The wall-mural was different – a work of art created to hide a wall that would have been an eyesore without it.
The total beauty of that wall became hidden and how many people have missed the joy of seeing the approach of the wall as they sat in the train and then rounded the bend to actually move through the real Gap ?
YES, I would like to see the wall-mural restored or relocated, but if its life of 24 years is over, so be it.
However, let the “Story of the KMart wall-mural” be written and recorded in the annals of history.
Who is the Recorder of the History of the Alice ?
Janet Newland
Bentley, WA

Unpaid rent 

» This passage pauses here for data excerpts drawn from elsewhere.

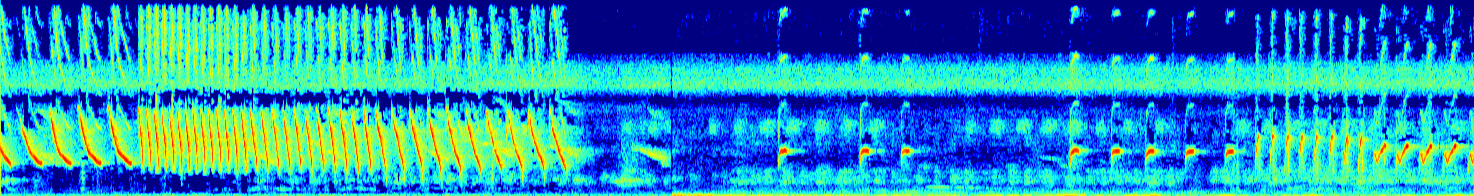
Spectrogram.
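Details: Vigorous canary song, loud and varied: rapid downslurred whistles leading into a dense high buzzy trill, a brief silence, then sparse sharp single chips that quicken into a short final run, with low background rumble.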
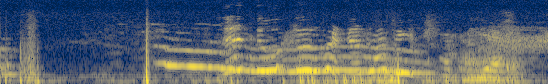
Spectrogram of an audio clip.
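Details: A short howl from Siberian Husky puppies in Lahore, Pakistan: a clear tone holding roughly level for two seconds before fading, overlapped by people chattering and a sharp knock just before it starts.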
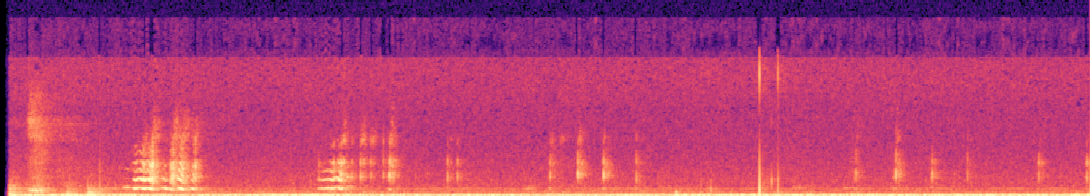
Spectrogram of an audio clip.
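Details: British Shorthair cat purring quietly in a steady low rumble throughout, with a few brief chirping trills early on, indoors.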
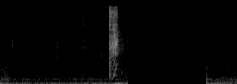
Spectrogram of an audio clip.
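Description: A plastic compact case snaps open with a click.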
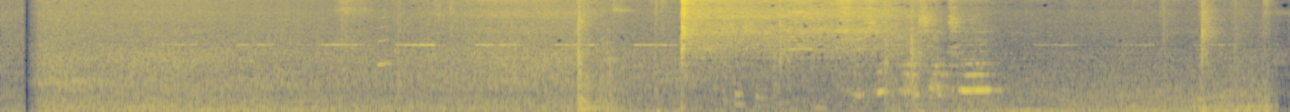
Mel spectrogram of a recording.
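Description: Inside a moving city bus: steady engine and road rumble, with a short high beep repeating about twice a second for several seconds. A sudden loud hiss of air comes a little past halfway.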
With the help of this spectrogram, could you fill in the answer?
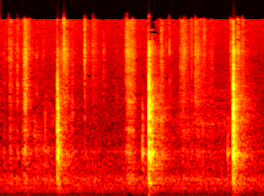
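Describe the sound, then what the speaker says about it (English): A knife scraping and clinking around the edges of a metal muffin tin holding mini pecan muffins, three sharp metallic taps spaced about a second apart with light scraping between, close and fairly quiet. "What I do is just take a knife and just carefully go around the outside edge"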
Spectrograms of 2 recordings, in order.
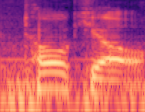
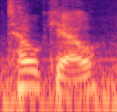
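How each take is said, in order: First: It is said with a Japanese-style pronunciation. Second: It is said with an English-style pronunciation. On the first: "in Japanese you would say" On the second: "in English we say"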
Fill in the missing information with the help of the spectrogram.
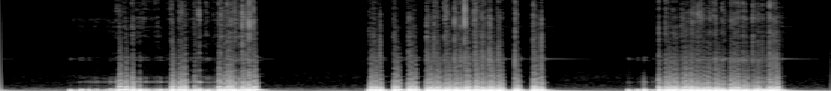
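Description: A hand wraps around the metal mesh grille of a black condenser microphone while long nails scratch it, including the top. Three bursts of rough, crackling scratching and rubbing are heard, each boomy and heavy in the low end with a steady low hum underneath. Short pauses separate the bursts.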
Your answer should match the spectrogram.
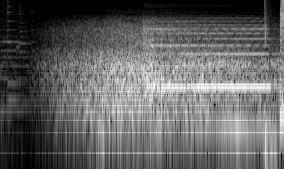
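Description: Ocean surf noise fading in over the first couple of seconds and then holding steady, with soft sustained music notes coming in about halfway through.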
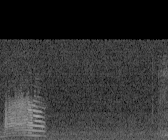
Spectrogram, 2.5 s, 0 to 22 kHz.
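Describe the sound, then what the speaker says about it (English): A cat meows once in the video game Friday the 13th Killer Puzzle: a short, clear, rising-then-falling cry at the very start, followed by a quiet background hum. "the goal is to not have the cat run into the fire"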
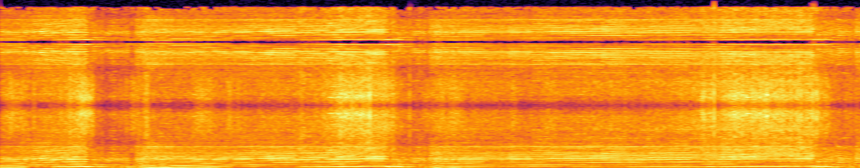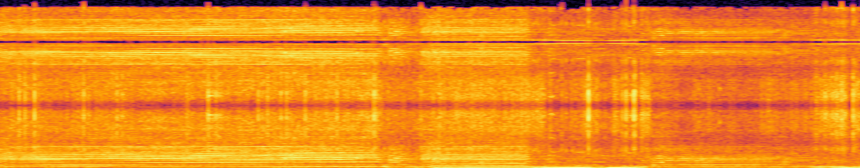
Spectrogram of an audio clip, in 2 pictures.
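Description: Renault Clio RS rally car's four-cylinder engine heard from inside the cabin, accelerating hard through the gears. The revs climb for several seconds at a time and drop sharply at each upshift, about every four seconds. Near the end the revs fall away as the car slows, then pick up again.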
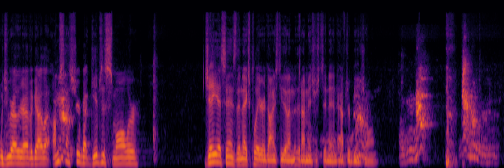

Sir,– The failure of Government to crack-down on unpaid public housing rentals is costing Territorians millions of dollars every year.
Data contained in the Commonwealth-State Housing Agreement report shows that as of the 30th of June last year, public housing tenants owed $2.604m in rental arrears.
This was much more than in larger jurisdictions such as Queensland, and points to an area of Government neglect.
It’s unfair on the thousands of Territorians waiting for public housing that they should be kept in the queue, when there are tenants who are getting away without paying.
Other aspects of the report are also disturbing. The turnaround time between a public housing dwelling being vacated and re-let again is 68 days – almost three times the national average.
The report shows that 92 public dwellings – 1.7% of existing stock – are uninhabitable, much higher than the national average of 0.7%.
The occupancy rate of Territory public housing is 95.4%, considerably lower than the national average of 98%.
As well, 2.3% of Territory houses are over-crowded – and 421 dwellings are described as moderately over-crowded.
The Territory Government appears to have taken its eye off the ball when it comes to public housing. In addition to selling off existing stock to private concerns, it has failed to regenerate public housing stock.
Kezia Purick
Shadow Housing Minister

Hot and dry

Sir,– I liked the article on climate change and water use (see Alice News web archive, December 11, 2008).
Here in Temuco, Chile climate has never been like in Alice Springs, but it is very important to learn from your experience, because every year we have colder winters and hotter summers and dry.
Especially in summer, [days] more frequently exceed 35 degrees Celsius, and in rural areas, where large numbers of people belonging to the Mapuche people, the Aboriginal people of Chile, water is increasingly scarce.
[This is] mainly due to intensive forestry (pine and eucalyptus plantations, which consume lots of water), which prevents them from cultivating their vegetables properly and watering their animals.
Greetings from across the Pacific Ocean.
Jarim José Reinaldo Silva Troppa
Temuco, Chile

Alice meltdown

Sir,– After doing a lot of research into Alice Springs last year, we decided to test the water and see if we could get a work sponsorship as we are from the UK.
Silly you may think as we have never been to Australia but there alot of people that have to do it this way.
People thought I was mad wanting to move to a place like Alice Springs which I know is in the middle of nowhere.
This didnt bother me and my OH as we have only ever relied on each other.
I must say I have been reading the local paper and it seems to me that Alice Springs has got worse and worse throughout the year and your news seem to pinpoint unrest with the first inhabitants of your country, its Indigenous people.
There will be unrest if they are not treated as equals. They should have the same rights as everybody else as this is their land.
In most cultures you give them the respect they want and they will show it you back.
I think they need to get out and take a good look around them instead of being confined to their offices and their houses. Go take a look at the real world, open your eyes.
And as for our dream of working and living in Alice Springs, well at this moment in time I ask you this,  would you want to move your family over there at the moment? I bet not.
If you want Alice Springs to grow and prosper then something really needs to be done.
Susan Jeffery
United Kingdom

Back to our home page.